Whereas the processes of aggregation and sedimentation partly control the fate of anthropogenic elements, the presence of these elements in the medium deteriorates these mechanisms. Aggregation and sedimentation are related to the adhesiveness of the particles and the density of the aggregates. The adhesiveness of the particles depends mainly on the presence of biological ‘glue’ (i.e., transparent exopolymeric particles, or TEP), of the age of the organic matter (Mari et al. 2007), of the presence of metals (Mari & Robert, submitted), of salinity, and the pH. The TEP having a positive buoyancy, the density of the formed aggregates depends mainly on the ratio between solid particles and TEP (Azetsu-Scott & Passow 2004). The factors influencing the properties of adhesion and the processes of sedimentation in the vary along the estuarine salinity gradient, these mechanisms will be studied in relation to the variations of metal concentration, pH, and salinity.
Spectrum size and sedimentation test of the aggregates. They will be studied in situ with to a submersible analyzer of particles (LISST). (Persons in charge: X Mari, S Ouillon, J-P Lefebvre).
Density of the aggregates. It will be evaluated on water taken along the salinity gradient, and placed in sediment chambers in the presence of microspheres of known density. The direction and the rate of vertical travel will be studied. Persons in charge: X Mari, S Ouillon, J-P Lefebvre).

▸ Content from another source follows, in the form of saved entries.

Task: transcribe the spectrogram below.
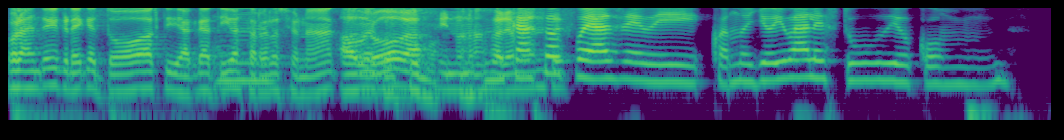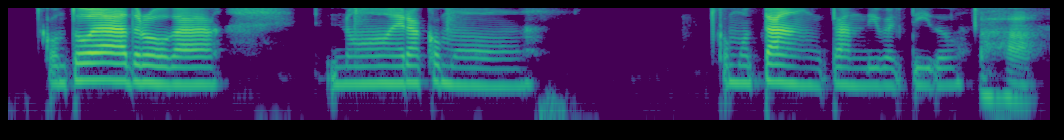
O la gente que cree que toda actividad creativa está Mm. relacionada a con el droga consumo. y no Ajá. en mi necesariamente. caso fue al revés. Cuando yo iba al estudio con, con toda la droga, no era como, como tan, tan divertido. Ajá.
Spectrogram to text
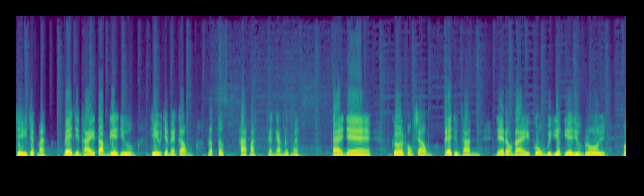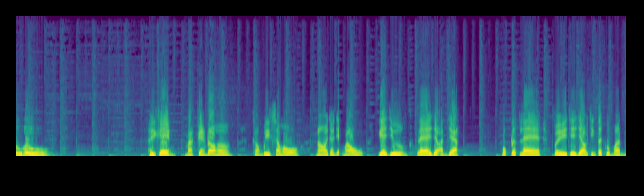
Chị chớp mắt Bè nhìn thấy tấm ghe giường Treo trên ban công, Lập tức hai mắt ngăn ngắn nước mắt. À nha Kết hôn xong Đã trưởng thành. Nhà đầu này cũng biết giật ghe giường rồi. Hù hù. Hy khen, mặt càng đỏ hơn. Không biết xấu hổ, Nói cho nhạc mẫu ga giường là do anh giặt Mục đích là vì che giấu chiến tích của mình.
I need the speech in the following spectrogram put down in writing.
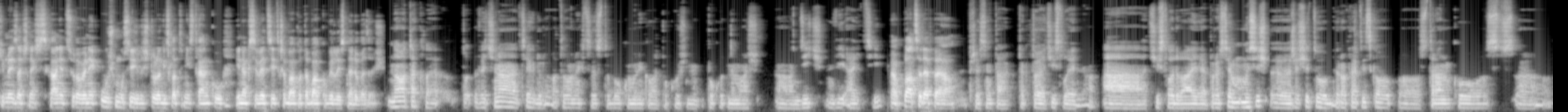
předtím, než začneš schánět suroviny, už musíš řešit tu legislativní stránku, jinak si věci třeba jako tabákový list nedovezeš. No takhle, většina těch dodavatelů nechce s tebou komunikovat, pokud, ne, pokud nemáš uh, DIČ, VIC. No, pláce DPH. Přesně tak, tak to je číslo jedna. A číslo dva je prostě musíš uh, řešit tu byrokratickou uh, stránku s, uh,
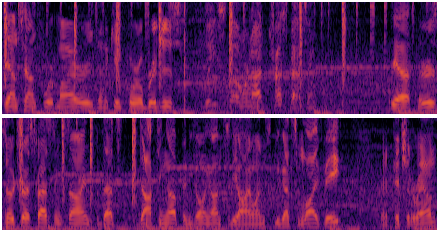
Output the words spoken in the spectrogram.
downtown Fort Myers and the Cape Coral Bridges. At least uh, we're not trespassing. Yeah, there is no trespassing signs, but that's docking up and going onto the island. We got some live bait. We're gonna pitch it around,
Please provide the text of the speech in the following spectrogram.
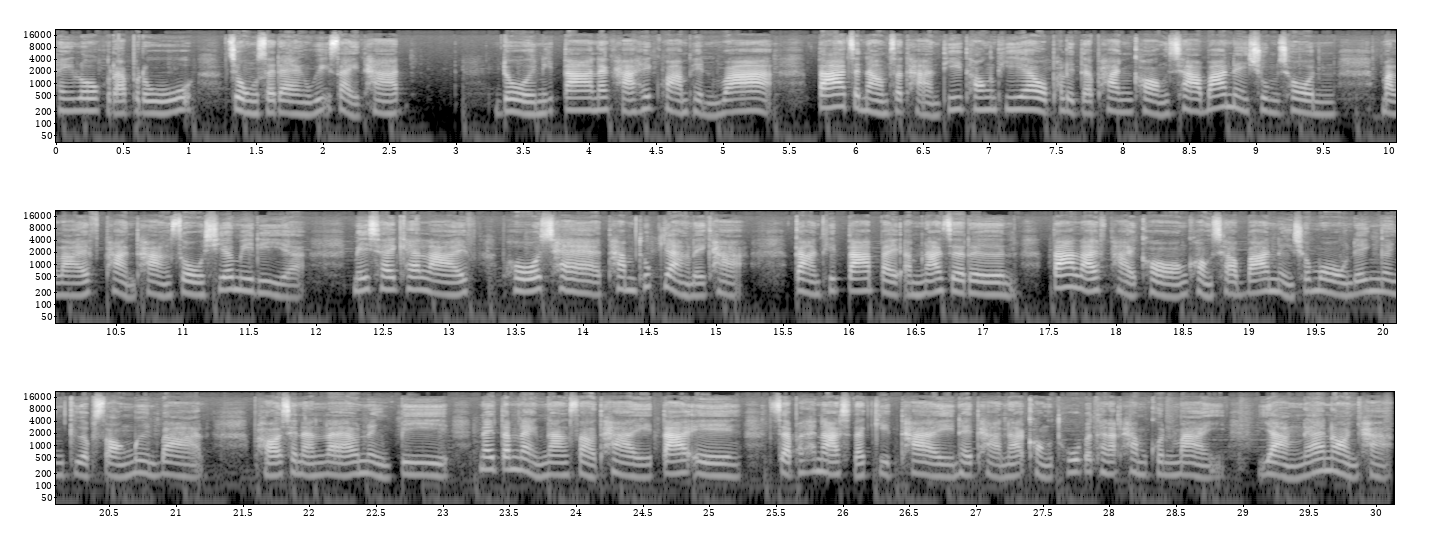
ให้โลกรับรู้ จงแสดงวิสัยทัศน์ โดยนิต้านะคะให้ความเห็นว่าต้าจะนำสถานที่ท่องเที่ยวผลิตภัณฑ์ของชาวบ้านในชุมชน มาไลฟ์ผ่านทางโซเชียลมีเดียไม่ใช่แค่ไลฟ์โพสแชร์ทำทุกอย่างเลยค่ะ การที่ต้าไปอำนาจเจริญ ต้าไลฟ์ขายของของชาวบ้าน1ชั่วโมงได้เงินเกือบ 20,000 บาท เพราะฉะนั้นแล้ว 1 ปี ในตำแหน่งนางสาวไทย ต้าเองจะพัฒนาเศรษฐกิจไทยในฐานะของทูตวัฒนธรรมคนใหม่ อย่างแน่นอนค่ะ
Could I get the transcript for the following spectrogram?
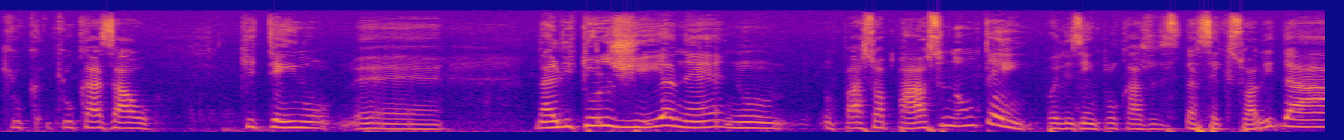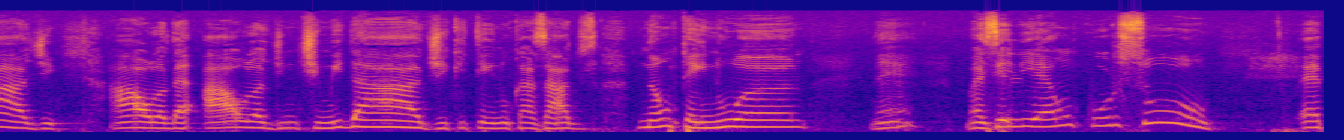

Adhesiveness of the organic matter. The physicochemical properties of the organic matter will be studied by examining the adhesiveness of the TEP. The TEP will be formed starting from dissolved organic matter taken along the gradient of salinity, and the adhesiveness will be measured by studying the formation of aggregates of TEP-microspheres (Mari & Robert, 2008). Persons in charge: X Mari, Chu VT).